    For undergraduate students, the academic requirements typically involve multiple classes, which makes the progress bars useful

    On the other hand, graduate students have lots of specific courses they need to take. Resulting in the progress bars being less meaningful and contributing to a cluttered interface.

Recommendations and Solutions

The product team had one sprint between the completion of the study and the ideal release window for the tool. Therefore, discussions between the product team and myself led to a few decisions:

  • The product team's sprint included finding a way to enhance the accuracy of degree requirements for dual majors. Alternatively, if the improvements could not be completed in time, a warning for dual majors to check with their departments/advisors for accuracy would be added.

  • Addition of a button that allows students to add a required course to their backpack directly from this page

  • Rollout to graduate students was delayed until a reworked version could be tailored to their academic needs

  • Changes to progress bars and other features were to be made immediately based on feedback

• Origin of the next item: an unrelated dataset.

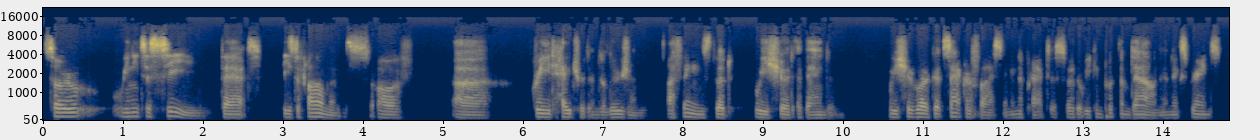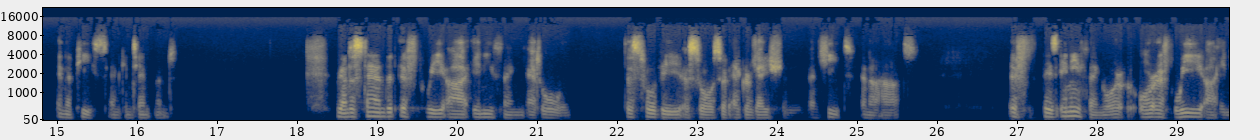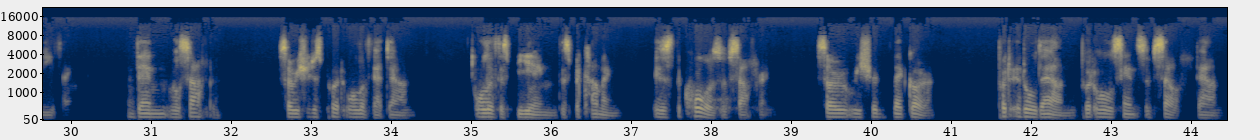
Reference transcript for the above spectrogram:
So we need to see that these defilements of uh, greed, hatred, and delusion are things that we should abandon. We should work at sacrificing in the practice so that we can put them down and experience inner peace and contentment. We understand that if we are anything at all, this will be a source of aggravation and heat in our hearts. If there's anything, or, or if we are anything, then we'll suffer. So we should just put all of that down. All of this being, this becoming, is the cause of suffering. So we should let go. Put it all down. Put all sense of self down.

  • Degree progress was released to eligible undergraduates in Fall 2023 in time for the rush of schedule changes and academic planning meetings. Graduate students had their version made available to them during Winter 2024

  • Degree Progress has been the most used feature of Atlas and has resulted in more consistent use of Atlas than before (previously most students only used Atlas during course registration season).

  • Student feedback gathered via surveys over the last year reported high satisfaction with the tool. Many have highlighted its effectiveness in breaking down information into an easily understandable format and ease of use

Future Work

Usability Testing before Winter 2024. Focusing on the changes for grad students. (Now Completed)

Unexpected insight into users' mental models of their scheduling process and how they keep track of their academic progress emerged during these series of usability sessions. After the sessions, I followed up with some of the participants, and they were willing to share documents/spreadsheets of how they currently track their academic progress. The creation of these documents appears to mostly happen during academic advising, and they reported using multiple tools, including Atlas.

If academic advisors are already using Atlas to help students, then Degree Progress will likely be a great addition for them too. Therefore, a future study involving academic advisors would be great for uncovering how they are utilizing Atlas and what their unmet needs are. I am recommending a contextual inquiry that would allow us to see how academic advisors interact with students within a real academic advising session and to gain a deeper insight into the academic planning process and Atlas's role within it.